■ **Task goal**:
Repeat the data below in full. Pictures must not be part of the copy.

■ **Available data**:
Content starts

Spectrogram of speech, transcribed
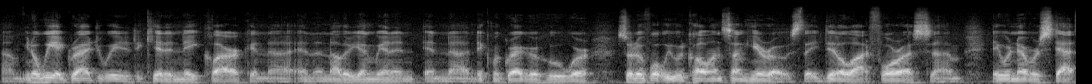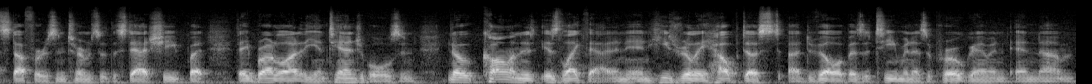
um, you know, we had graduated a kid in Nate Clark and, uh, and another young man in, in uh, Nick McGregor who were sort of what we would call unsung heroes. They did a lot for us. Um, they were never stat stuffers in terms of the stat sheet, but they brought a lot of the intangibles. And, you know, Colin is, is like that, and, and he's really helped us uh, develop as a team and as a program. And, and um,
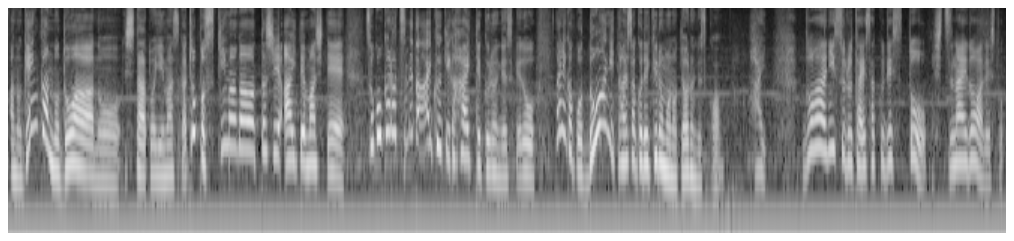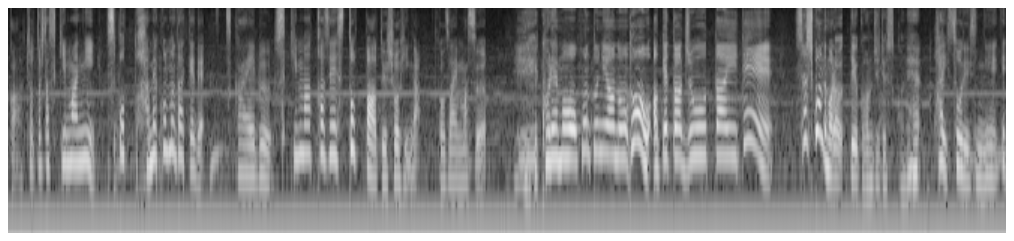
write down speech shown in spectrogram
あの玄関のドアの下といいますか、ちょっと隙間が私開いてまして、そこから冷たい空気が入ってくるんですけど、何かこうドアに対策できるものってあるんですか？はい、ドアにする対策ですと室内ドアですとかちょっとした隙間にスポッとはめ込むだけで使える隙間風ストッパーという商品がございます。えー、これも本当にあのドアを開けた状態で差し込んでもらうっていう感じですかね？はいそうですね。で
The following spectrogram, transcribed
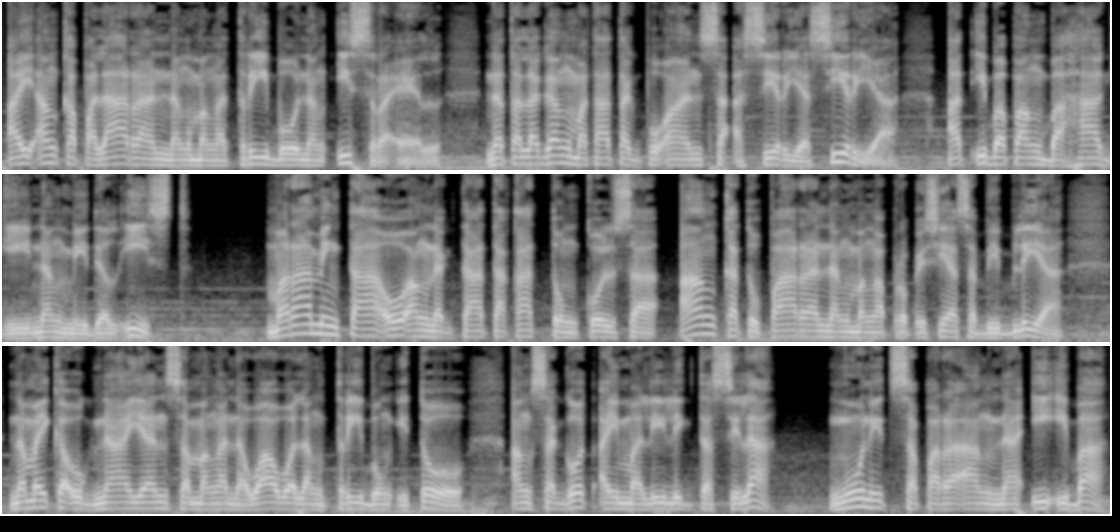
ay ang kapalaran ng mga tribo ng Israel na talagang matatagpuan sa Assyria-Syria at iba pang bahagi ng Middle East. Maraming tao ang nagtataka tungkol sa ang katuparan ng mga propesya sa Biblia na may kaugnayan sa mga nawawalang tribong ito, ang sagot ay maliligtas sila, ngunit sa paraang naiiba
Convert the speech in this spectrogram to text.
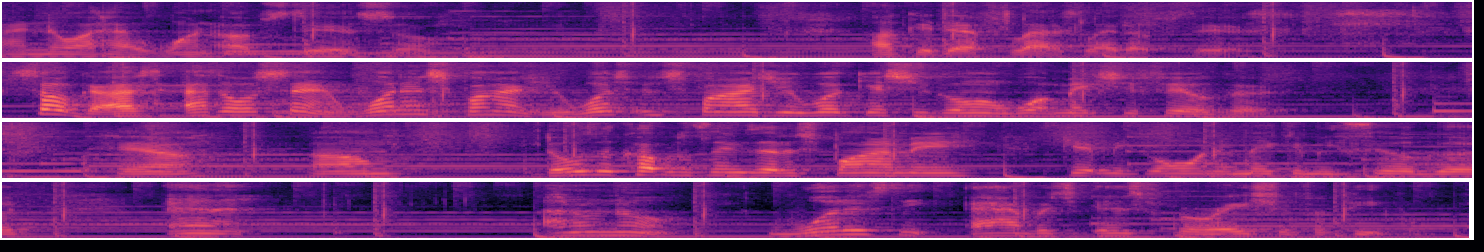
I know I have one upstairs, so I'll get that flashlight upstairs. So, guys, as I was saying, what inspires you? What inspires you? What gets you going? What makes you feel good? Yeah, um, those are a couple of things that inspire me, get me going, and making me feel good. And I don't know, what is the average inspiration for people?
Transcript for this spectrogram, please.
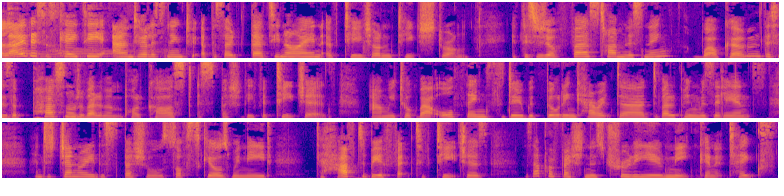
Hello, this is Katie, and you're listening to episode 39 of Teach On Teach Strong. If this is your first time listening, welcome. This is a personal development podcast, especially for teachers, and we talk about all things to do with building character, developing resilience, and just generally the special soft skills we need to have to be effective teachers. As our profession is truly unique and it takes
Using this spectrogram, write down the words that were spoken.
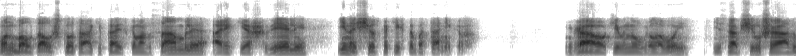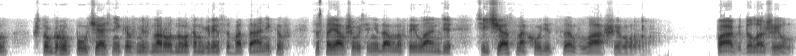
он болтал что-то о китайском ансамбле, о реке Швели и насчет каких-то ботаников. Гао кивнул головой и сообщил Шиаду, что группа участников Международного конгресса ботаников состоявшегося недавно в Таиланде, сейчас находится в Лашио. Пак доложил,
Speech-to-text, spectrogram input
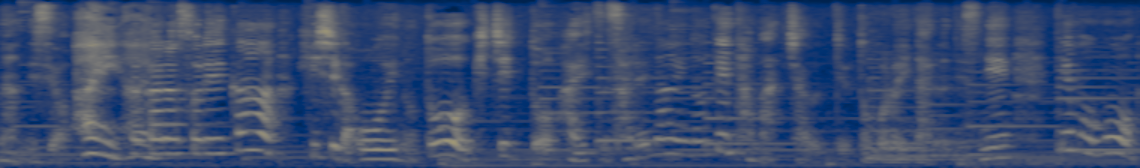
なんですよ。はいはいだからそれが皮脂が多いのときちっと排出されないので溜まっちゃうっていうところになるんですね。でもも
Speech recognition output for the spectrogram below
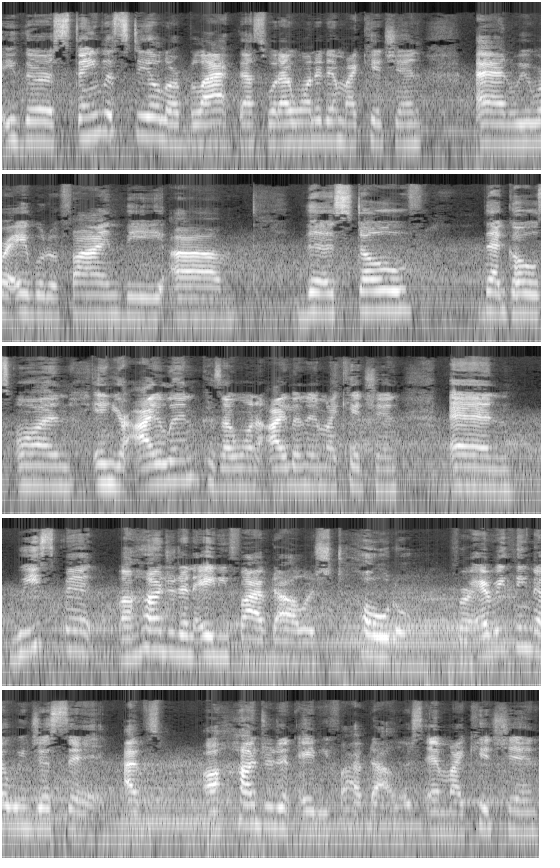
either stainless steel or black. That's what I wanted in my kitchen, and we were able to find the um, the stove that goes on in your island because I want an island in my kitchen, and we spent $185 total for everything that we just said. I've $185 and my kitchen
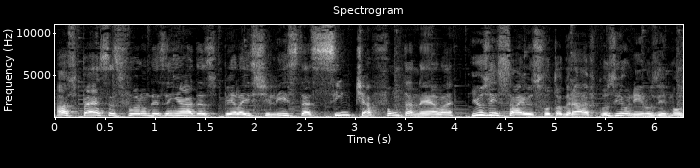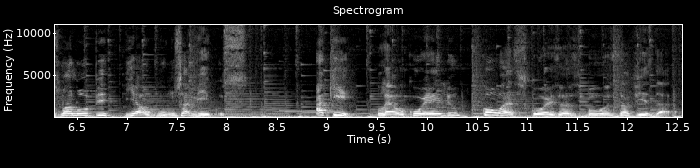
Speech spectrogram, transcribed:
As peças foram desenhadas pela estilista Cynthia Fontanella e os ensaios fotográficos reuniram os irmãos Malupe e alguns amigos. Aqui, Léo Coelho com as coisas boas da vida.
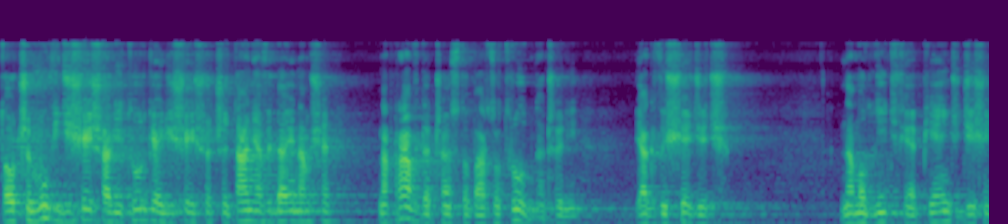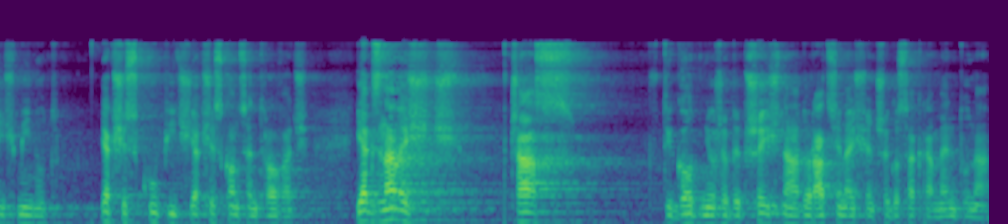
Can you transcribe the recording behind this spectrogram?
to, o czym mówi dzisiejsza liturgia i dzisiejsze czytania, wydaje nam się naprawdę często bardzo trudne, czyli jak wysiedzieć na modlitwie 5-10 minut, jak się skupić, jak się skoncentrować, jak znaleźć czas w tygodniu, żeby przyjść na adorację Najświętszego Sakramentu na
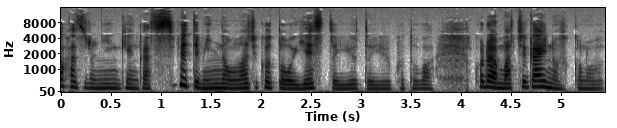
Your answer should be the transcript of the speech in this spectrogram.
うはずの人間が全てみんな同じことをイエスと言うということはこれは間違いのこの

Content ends

■ **Reply to the task**:
Spectrogram of speech, transcribed
um, you know, we had graduated a kid in Nate Clark and, uh, and another young man in, in uh, Nick McGregor who were sort of what we would call unsung heroes. They did a lot for us. Um, they were never stat stuffers in terms of the stat sheet, but they brought a lot of the intangibles. And, you know, Colin is, is like that, and, and he's really helped us uh, develop as a team and as a program. And, and um,
write down speech shown in spectrogram
あの玄関のドアの下といいますか、ちょっと隙間が私開いてまして、そこから冷たい空気が入ってくるんですけど、何かこうドアに対策できるものってあるんですか？はい、ドアにする対策ですと室内ドアですとかちょっとした隙間にスポッとはめ込むだけで使える隙間風ストッパーという商品がございます。えー、これも本当にあのドアを開けた状態で差し込んでもらうっていう感じですかね？はいそうですね。で
The following spectrogram, transcribed
ay ang kapalaran ng mga tribo ng Israel na talagang matatagpuan sa Assyria-Syria at iba pang bahagi ng Middle East. Maraming tao ang nagtataka tungkol sa ang katuparan ng mga propesya sa Biblia na may kaugnayan sa mga nawawalang tribong ito, ang sagot ay maliligtas sila, ngunit sa paraang naiiba
Convert the speech in this spectrogram to text.
I know I have one upstairs, so I'll get that flashlight upstairs. So, guys, as I was saying, what inspires you? What inspires you? What gets you going? What makes you feel good? Yeah, um, those are a couple of things that inspire me, get me going, and making me feel good. And I don't know, what is the average inspiration for people?
Transcript for this spectrogram, please.
Hello, this is Katie, and you're listening to episode 39 of Teach On Teach Strong. If this is your first time listening, welcome. This is a personal development podcast, especially for teachers, and we talk about all things to do with building character, developing resilience, and just generally the special soft skills we need to have to be effective teachers. As our profession is truly unique and it takes
Using this spectrogram, write down the words that were spoken.
он болтал что-то о китайском ансамбле, о реке Швели и насчет каких-то ботаников. Гао кивнул головой и сообщил Шиаду, что группа участников Международного конгресса ботаников состоявшегося недавно в Таиланде, сейчас находится в Лашио. Пак доложил,
Speech-to-text, spectrogram input
なんですよ。はいはいだからそれが皮脂が多いのときちっと排出されないので溜まっちゃうっていうところになるんですね。でもも
Speech recognition output for the spectrogram below
either stainless steel or black. That's what I wanted in my kitchen, and we were able to find the um, the stove that goes on in your island because I want an island in my kitchen, and we spent $185 total for everything that we just said. I've $185 and my kitchen
Speech spectrogram, transcribed:
As peças foram desenhadas pela estilista Cynthia Fontanella e os ensaios fotográficos reuniram os irmãos Malupe e alguns amigos. Aqui, Léo Coelho com as coisas boas da vida.
Can you transcribe the recording behind this spectrogram?
to, o czym mówi dzisiejsza liturgia i dzisiejsze czytania, wydaje nam się naprawdę często bardzo trudne, czyli jak wysiedzieć na modlitwie 5-10 minut, jak się skupić, jak się skoncentrować, jak znaleźć czas w tygodniu, żeby przyjść na adorację Najświętszego Sakramentu na
Your answer should be the transcript of the speech in this spectrogram.
うはずの人間が全てみんな同じことをイエスと言うということはこれは間違いのこの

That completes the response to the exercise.